Data entries |
Segment Open

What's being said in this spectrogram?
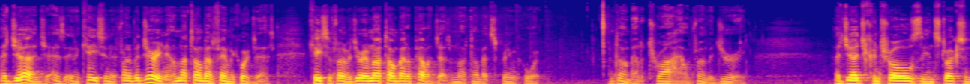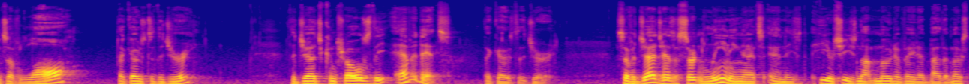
a judge, as in a case in front of a jury now, I'm not talking about a family court judge, case in front of a jury, I'm not talking about appellate judge, I'm not talking about Supreme Court. I'm talking about a trial in front of a jury. A judge controls the instructions of law that goes to the jury. The judge controls the evidence that goes to the jury. So if a judge has a certain leaning and, he or she's not motivated by the most,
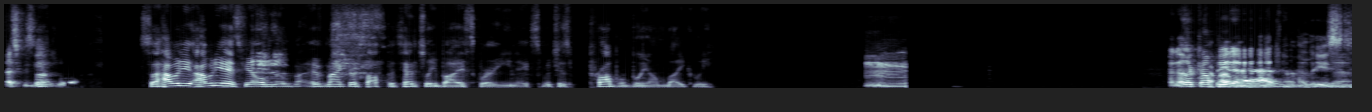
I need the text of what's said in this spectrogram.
that's good So- game as well. So how would you how would you guys feel if, if Microsoft potentially buys Square Enix, which is probably unlikely? Mm. Another company to add, at least. yeah.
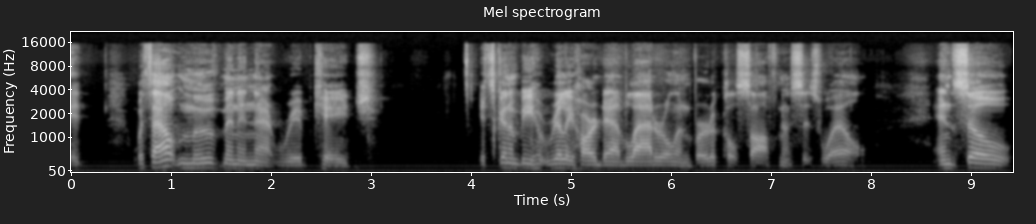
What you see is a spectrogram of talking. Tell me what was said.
it without movement in that rib cage, it's going to be really hard to have lateral and vertical softness as well. And so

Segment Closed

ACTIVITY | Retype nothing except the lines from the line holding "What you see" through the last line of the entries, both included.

TASK OUTPUT |
What you see is a spectrogram of talking. Tell me what was said.
it without movement in that rib cage, it's going to be really hard to have lateral and vertical softness as well. And so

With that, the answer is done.